When I was growing up, my mom subscribed to Ladies Home Journal, and I used to find it around the house and sometimes read with curiosity a regular feature called “Can This Marriage Be Saved?” (I later learned it was considered the best-known column in any American magazine at the time.)
It’s not hard to see why Israel’s Transportation minister, Yisrael Katz, has proposed naming a train station in Jerusalem’s Old City in honor of President Trump. For Katz and his Likud party, and for many other Israelis who felt insecure, at best, under President Obama for eight years, Trump has been a breath of fresh air. (Not hot air, as he has been for many American Jews.)
A man in his 40s called me the other day to say that he had just contacted the Conservative movement’s new confidential hotline for victims of sexual abuse. He described to me in detail his allegation that an adult director of a Conservative congregation youth group touched his genitals on several occasions, when he was a teen, more than 25 years ago. The accused now holds a key role in another Conservative congregation; he told synagogue officials that he categorically denies all of the charges.
Dumb and dumbest...Trump "genius" tweet reminds me of Sen. William Scott (R-VA) who, in 1974, after being named by New Times mag as dumbest member of Congress, held press conference the next day to say he WASN'T the dumbest... thus proving he was. And now Trump: "stable genius."
Muck Rack makes it simple to find people, tweets, or articles that mention any name, keyword, company, hashtag etc. We've compiled this guide to help you make the most of your search.
Selecting a term
Start searching tweets, articles from media outlets, articles mentioned in tweets, journalists'
names, titles and bios with some suggested searches:
Companies or Topics (e.g. iPhone, Microsoft)
Phrases (e.g. "cloud computing") — use quotes to keep the terms together
Twitter handles (e.g. @username) — returns those who have mentioned or replied to
Names (e.g. "David Pogue")
Hashtags (e.g. #sxsw, #london2012)
Bio details (e.g. vegan, Olympics, father)
Muck Rack's Advanced Search allows for many boolean operators.
Find results that mention multiple specified terms, use AND or
+. For example, ensure each result contains both Elon Musk and Mark Zuckerberg by
searching Musk AND Zuckerberg or Musk + Zuckerberg.
Use the operators OR or , to broaden your search when you'd like either of
multiple terms to appear in results. (This is the default behavior of our search when no operators
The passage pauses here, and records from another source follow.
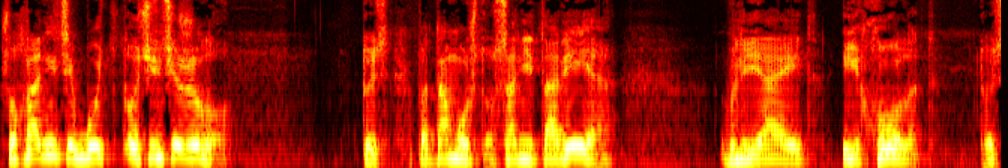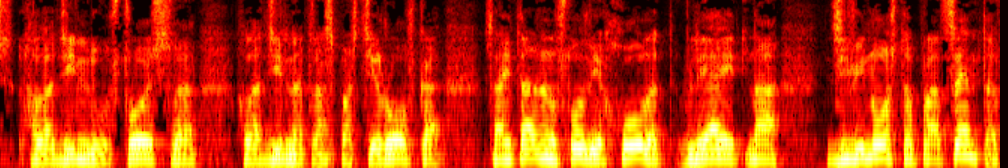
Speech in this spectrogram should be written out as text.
что хранить их будет очень тяжело. То есть, потому что санитария влияет и холод, то есть холодильное устройство, холодильная транспортировка. Санитарные условия холод влияет на 90%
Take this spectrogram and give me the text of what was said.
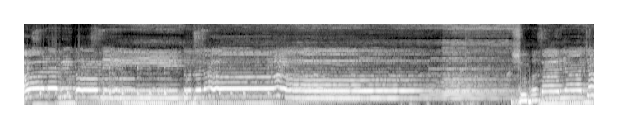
आळवितो मी तुझला। शुभ कार्याच्या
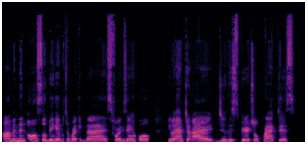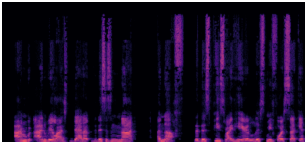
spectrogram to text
Um, and then also being able to recognize, for example, you know, after I do this spiritual practice, I'm, I realize that uh, this is not enough that this piece right here lifts me for a second,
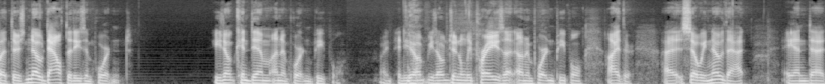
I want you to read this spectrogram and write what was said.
but there's no doubt that he's important. You don't condemn unimportant people, right? And you yeah. don't you don't generally praise unimportant people either. Uh, so we know that. And uh,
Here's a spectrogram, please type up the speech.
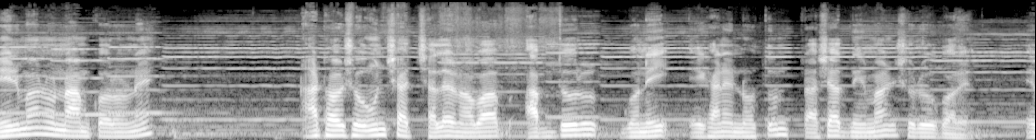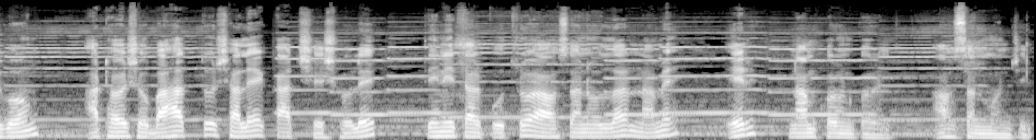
নির্মাণ ও নামকরণে আঠারোশো উনষাট সালে নবাব আব্দুল গনি এখানে নতুন প্রাসাদ নির্মাণ শুরু করেন এবং আঠারোশো বাহাত্তর সালে কাজ শেষ হলে তিনি তার পুত্র আহসানুল্লাহ নামে এর নামকরণ করেন, আহসান মঞ্জিল।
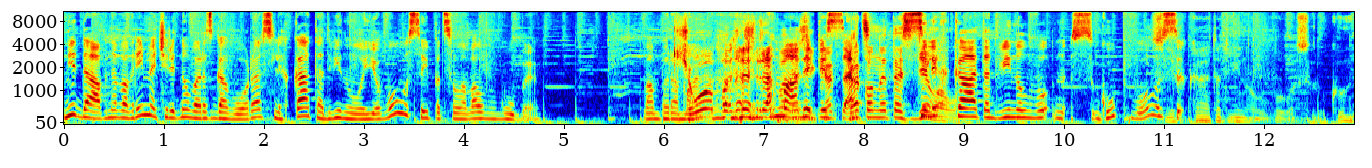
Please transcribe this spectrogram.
Недавно, во время очередного разговора, слегка отодвинул ее волосы и поцеловал в губы. Вам бы роман, Чего? Подожди, романы подожди, как- писать. Как, он это сделал? Слегка отодвинул во- с губ волосы. Слегка отодвинул волосы рукой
are used). For example, results will contain either cake or cookie by searching cake OR cookie or cake,cookie
Use NOT or - to subtract results from your search. For
example, searching Disney will yield results about the Walt Disney Company as well as Walt Disney
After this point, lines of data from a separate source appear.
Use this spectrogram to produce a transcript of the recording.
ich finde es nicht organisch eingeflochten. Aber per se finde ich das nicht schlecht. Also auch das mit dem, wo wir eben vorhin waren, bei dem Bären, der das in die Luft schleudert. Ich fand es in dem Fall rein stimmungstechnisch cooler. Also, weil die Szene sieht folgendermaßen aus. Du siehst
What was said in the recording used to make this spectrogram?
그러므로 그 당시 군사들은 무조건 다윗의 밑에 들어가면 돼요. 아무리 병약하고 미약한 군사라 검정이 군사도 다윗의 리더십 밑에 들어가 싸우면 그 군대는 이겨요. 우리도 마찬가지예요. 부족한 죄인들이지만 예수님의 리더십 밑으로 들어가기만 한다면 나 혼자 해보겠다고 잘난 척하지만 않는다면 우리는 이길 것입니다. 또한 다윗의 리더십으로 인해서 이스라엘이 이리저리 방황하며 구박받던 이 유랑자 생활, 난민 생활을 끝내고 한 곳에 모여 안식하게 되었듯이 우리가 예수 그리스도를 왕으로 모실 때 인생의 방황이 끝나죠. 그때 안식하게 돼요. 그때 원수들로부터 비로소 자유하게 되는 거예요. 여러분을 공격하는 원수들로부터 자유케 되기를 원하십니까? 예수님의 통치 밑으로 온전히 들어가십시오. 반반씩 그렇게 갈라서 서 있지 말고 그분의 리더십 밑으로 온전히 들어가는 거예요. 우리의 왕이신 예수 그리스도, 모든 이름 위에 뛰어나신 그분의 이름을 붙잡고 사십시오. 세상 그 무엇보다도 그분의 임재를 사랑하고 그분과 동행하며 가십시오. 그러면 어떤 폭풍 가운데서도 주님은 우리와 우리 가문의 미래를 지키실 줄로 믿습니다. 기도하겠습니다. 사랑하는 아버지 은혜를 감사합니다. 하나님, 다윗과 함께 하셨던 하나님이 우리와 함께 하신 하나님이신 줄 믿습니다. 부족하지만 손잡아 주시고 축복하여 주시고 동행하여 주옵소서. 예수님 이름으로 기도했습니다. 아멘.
World Resort. To exclude mentions of Disney World, search for Disney -World or Disney
When using one of these operators with a phrase, enclose it in quotation marks. For example, you can
find results about smartphones excluding Apple's iPhone 4S by searching smartphone -"iPhone
Exact case matching or punctuation
If you're searching for a brand name or keyword that relies on specific punctuation marks or capitalization, you can
find results that match your exact query by adding matchcase: before the keyword you're searching for, like matchcase:E*TRADE .
Use parentheses to separate multiple
boolean phrases. For example, to find journalists talking about having fun in Disney World or
Disneyland, search for ("disney world" OR disneyland) AND fun.
An asterisk can be used to search for any variation of a root word truncated by the asterisk. For example, searching for admin* will return results for administrator, administration, administer, administered, etc.
A near operator is an AND operator where you can control the distance between the words. You can vary the distance the near operation uses by adding a forward slash and number (between 0-99) such as strawberries NEAR/10 "whipped cream", which means the strawberries must exist within 10 words of "whipped cream".